How The Iraq Occupation Will End
Quadrillage. It means sectioning, quartering, setting up troops in fortified village posts and in neighborhoods to observe and direct counter-insurgency operations. The idea is to have Gary Cooper holed up in the sherrif's office, like he was in 'High Noon.' Only better armed. To keep the Sherriffs from being overwhelmed, it takes a heavy network of intelligence, firepower, quick-reaction cavalry, air and ground asset support. And to provoke its hair-trigger response doesn't take much.

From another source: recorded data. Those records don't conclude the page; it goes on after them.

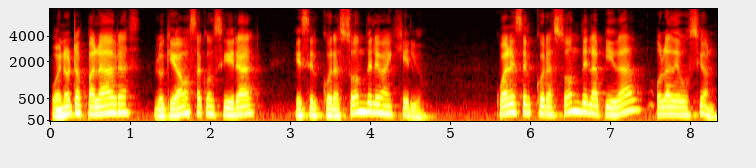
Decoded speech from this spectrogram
O en otras palabras, lo que vamos a considerar es el corazón del Evangelio. ¿Cuál es el corazón de la piedad o la devoción?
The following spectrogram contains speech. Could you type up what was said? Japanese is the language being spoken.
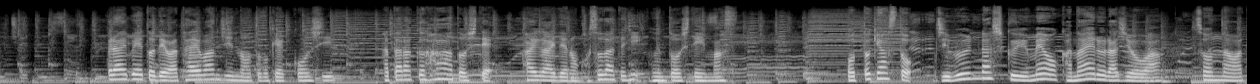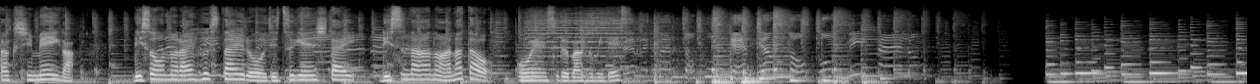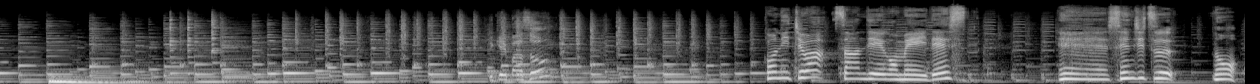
プライベートでは台湾人の夫と結婚し働く母として海外での子育てに奮闘しています。ポッドキャスト自分らしく夢を叶えるラジオはそんな私メイが理想のライフスタイルを実現したいリスナーのあなたを応援する番組です。こんにちは、サンディエゴメイです。えー、先日の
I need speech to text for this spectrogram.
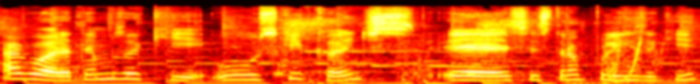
Agora, temos aqui os quicantes, é, esses trampolins aqui.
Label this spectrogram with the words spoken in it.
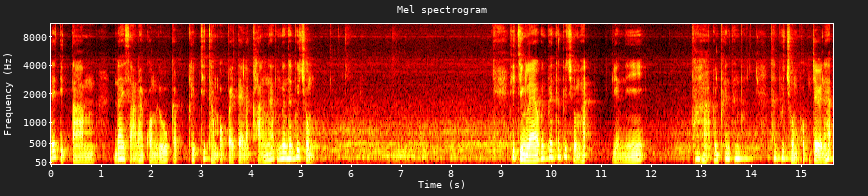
ได้ติดตาม ได้สาระความรู้กับคลิปที่ทำออกไปแต่ละครั้งนะเพื่อนๆท่านผู้ชม ที่จริงแล้วเพื่อนๆท่านผู้ชมฮะเหรียญนี้ ถ้าหากเพื่อนๆท่านผู้ท่านผู้ชมพบเจอนะฮะ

As a way to quell insurgency, quadrillage's main disadvantage is that its outposts are static and in the very midst of the populations they aim to control. In Iraq, our soldiers lack the vital advantage of intelligence, so as sectioneurs they are constantly observed for weakness. Every coming and going is noted. Every order for food is seen. Near Baqubah yesterday, an outpost was rammed by a suicide bomber driving a truck packed with explosives. The entire garrison of US troops was blown up, with a reported 9 dead and 20 wounded. The same Baqubah which T.E. Lawrence stormed with a bunch of Arabs on camels to sound the death knell of the Ottoman Empire.
Iraq is like the movie 'Fort Apache, The Bronx,' only worse: unless there is a political path to a viable treaty, quadrillage does nothing but turn troopers into vulnerable targets. Meanwhile, the only path to treaty BushCo is pushing is "Stay the Course." This is not a course. It's an exercise in futility. It places our troops within reach of angry people who regrettably but understandably want to kill them. And until we pull back, that's what's going to happen. If our troops are exposed, they will be attacked, and by spreading them around into smaller, less defendable forts, quadrillage makes them more vulnerable.